“And the Muny and (its CEO) Dennie Reagan have been wonderful. They have given us offices, and we will rehearse ‘Black Nativity’ there. Our situation has become their situation. I can’t say enough.”
Ultimately, Himes says, he doesn’t know where The Black Rep will make its permanent home. The relationship with Harris-Stowe theater has lots of potential, but he thinks the future won’t be secure until the troupe moves into a theater of its own. After 37 years, he said, “I am thinking about a legacy.”
Black Rep Season 37
“Black Nativity” (Dec. 4-22) • Langston Hughes’ retelling of the traditional Christmas story, expressed through dance and gospel music.
“The Meeting” (Jan. 8-26) • Jeff Stetson’s play imagines a meeting (that never really took place) between Dr. Martin Luther King Jr. and Malcolm X.
“For Colored Girls Who Have Considered Suicide/ When the Rainbow Is Enuf” (Jan. 30-Feb. 9) • Ntozake Shange uses poetry and dance to explore the lives of black women from a variety of perspectives.

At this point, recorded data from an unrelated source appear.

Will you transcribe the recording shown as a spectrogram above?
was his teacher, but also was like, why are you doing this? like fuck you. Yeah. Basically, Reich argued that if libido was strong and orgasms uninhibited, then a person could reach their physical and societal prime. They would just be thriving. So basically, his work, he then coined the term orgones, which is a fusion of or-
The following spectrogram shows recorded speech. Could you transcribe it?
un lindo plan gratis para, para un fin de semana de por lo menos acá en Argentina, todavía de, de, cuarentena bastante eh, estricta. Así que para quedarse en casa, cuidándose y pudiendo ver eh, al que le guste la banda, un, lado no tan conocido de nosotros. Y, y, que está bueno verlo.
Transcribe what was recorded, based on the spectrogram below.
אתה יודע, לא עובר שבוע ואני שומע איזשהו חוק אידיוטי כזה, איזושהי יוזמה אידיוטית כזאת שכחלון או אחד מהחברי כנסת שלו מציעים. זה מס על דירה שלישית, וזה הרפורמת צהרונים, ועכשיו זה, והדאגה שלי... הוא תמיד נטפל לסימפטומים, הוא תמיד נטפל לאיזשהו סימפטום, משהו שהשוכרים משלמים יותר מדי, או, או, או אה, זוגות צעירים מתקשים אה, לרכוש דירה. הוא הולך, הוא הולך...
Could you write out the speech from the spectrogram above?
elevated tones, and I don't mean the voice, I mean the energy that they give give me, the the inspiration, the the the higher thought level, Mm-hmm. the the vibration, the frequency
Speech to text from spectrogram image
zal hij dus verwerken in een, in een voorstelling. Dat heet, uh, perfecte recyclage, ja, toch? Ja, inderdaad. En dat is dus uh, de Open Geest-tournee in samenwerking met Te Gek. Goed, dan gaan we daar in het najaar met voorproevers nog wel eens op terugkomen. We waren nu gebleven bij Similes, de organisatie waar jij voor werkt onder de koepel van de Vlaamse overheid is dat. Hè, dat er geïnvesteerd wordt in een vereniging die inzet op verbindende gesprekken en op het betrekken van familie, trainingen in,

This production will play at the Missouri History Museum in Forest Park.
“The Trials of Brother Jero” (April 9-27) • This comedy by the Nigerian Nobel laureate Wole Soyinka centers on a con man with a weakness for the ladies. Ron Himes, who directs the other three shows, plays the title role; Ed Smith directs.
Where • Emerson Performance Center at Harris-Stowe State University, 3026 Laclede Avenue.

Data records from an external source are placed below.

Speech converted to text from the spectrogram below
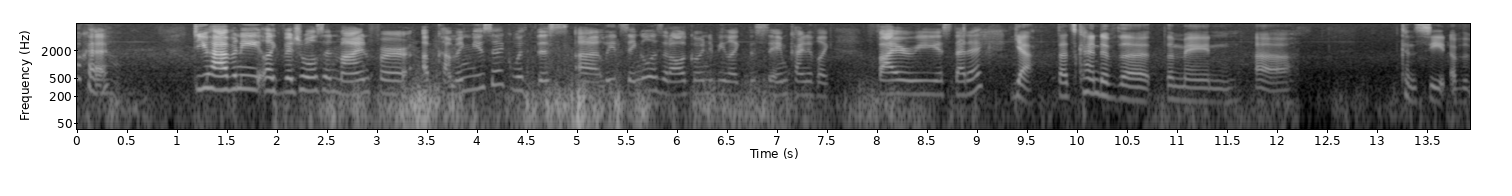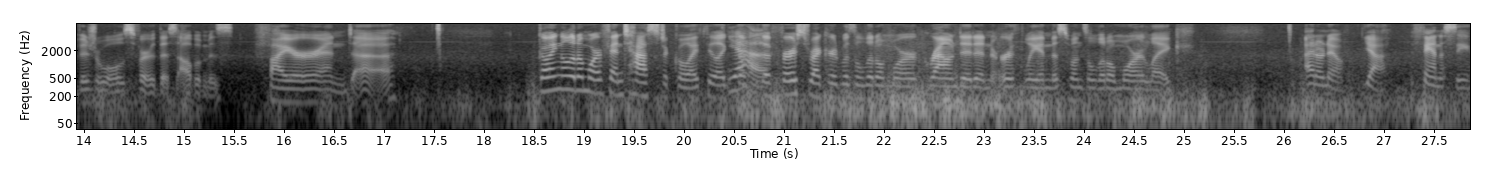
Okay. Do you have any like visuals in mind for upcoming music with this uh, lead single? Is it all going to be like the same kind of like fiery aesthetic? Yeah, that's kind of the the main uh, conceit of the visuals for this album is fire and uh, going a little more fantastical. I feel like Yeah. the, the first record was a little more grounded and earthly, and this one's a little more like I don't know. Yeah, fantasy.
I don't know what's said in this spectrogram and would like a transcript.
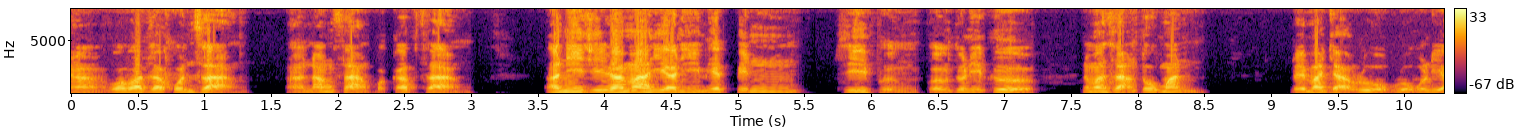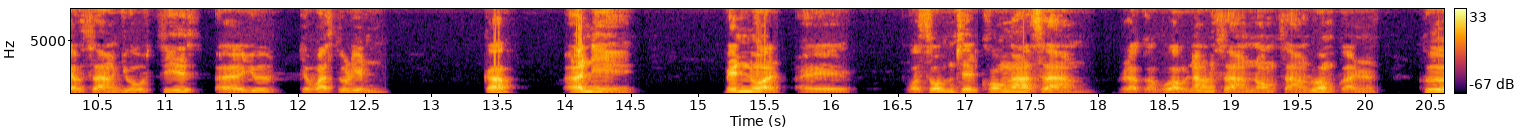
อ่าว่าว่าจะขนสร้างอ่าหนังสร้างประกับสร้าง อันนี้ที่รามาเยียนี่เฮ็ดเป็นสีผึ่งเผึ่งตัวนี้คือน้ำมันสร้างตกมันได้มาจากลูกลูกคนเลี้ยงสร้างอยู่สีเอ่ออยู่จังหวัดสุรินทร์ กับ อันนี้เป็นนวดไอ้ผสมเสร็จของง่าสร้าง แล้วก็พวกนังสร้างนองสร้างร่วมกัน คือ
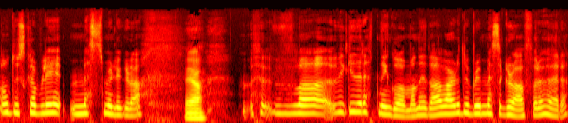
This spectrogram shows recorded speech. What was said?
og du skal bli mest mulig glad, Ja. Hva, hvilken retning går man i da? Hva er det du blir mest glad for å høre?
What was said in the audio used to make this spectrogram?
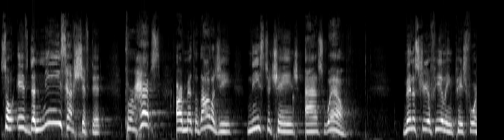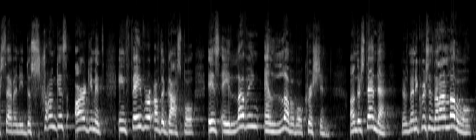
So if the needs have shifted, perhaps our methodology needs to change as well. Ministry of Healing, page 470. The strongest argument in favor of the gospel is a loving and lovable Christian. Understand that. There's many Christians that aren't lovable,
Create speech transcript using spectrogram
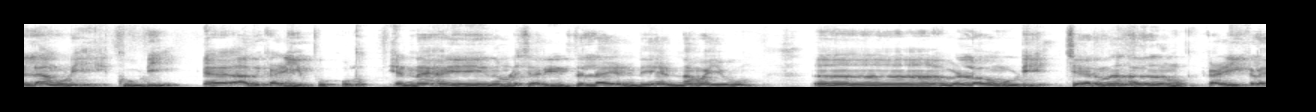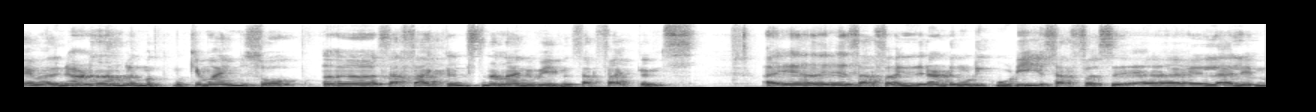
എല്ലാം കൂടി കൂടി അത് കഴുകി പൊക്കോളും. എണ്ണ നമ്മുടെ ശരീരത്തിലെ എണ്ണ എണ്ണമയവും വെള്ളവും കൂടി ചേർന്ന് അത് നമുക്ക് കഴുകി കളയാം. അതിനാണ് നമ്മൾ മുഖ്യമായും സോപ്പ് സർഫാക്ടൻസ് എന്നാണ് അതിന് ഉപയോഗിക്കുന്നത് സർഫാക്ടൻസ് അത് അത് സർഫ ഇത് രണ്ടും കൂടി കൂടി സർഫസ് എല്ലാവരും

More info • theblackrep.org, or call 314-534-3810
Open house • Get a preview of the Black Rep’s new home at an open house from 2 to 5 p.m. Nov. 16 at Harris-Stowe State University’s Emerson Performance Center. Ron Himes of the Black Rep and Constance Gully, interim president of the university, are the hosts. It’s free and open to the public.
Judith Newmark is the Post-Dispatch theater critic. Follow her on Twitter @judithnewmark.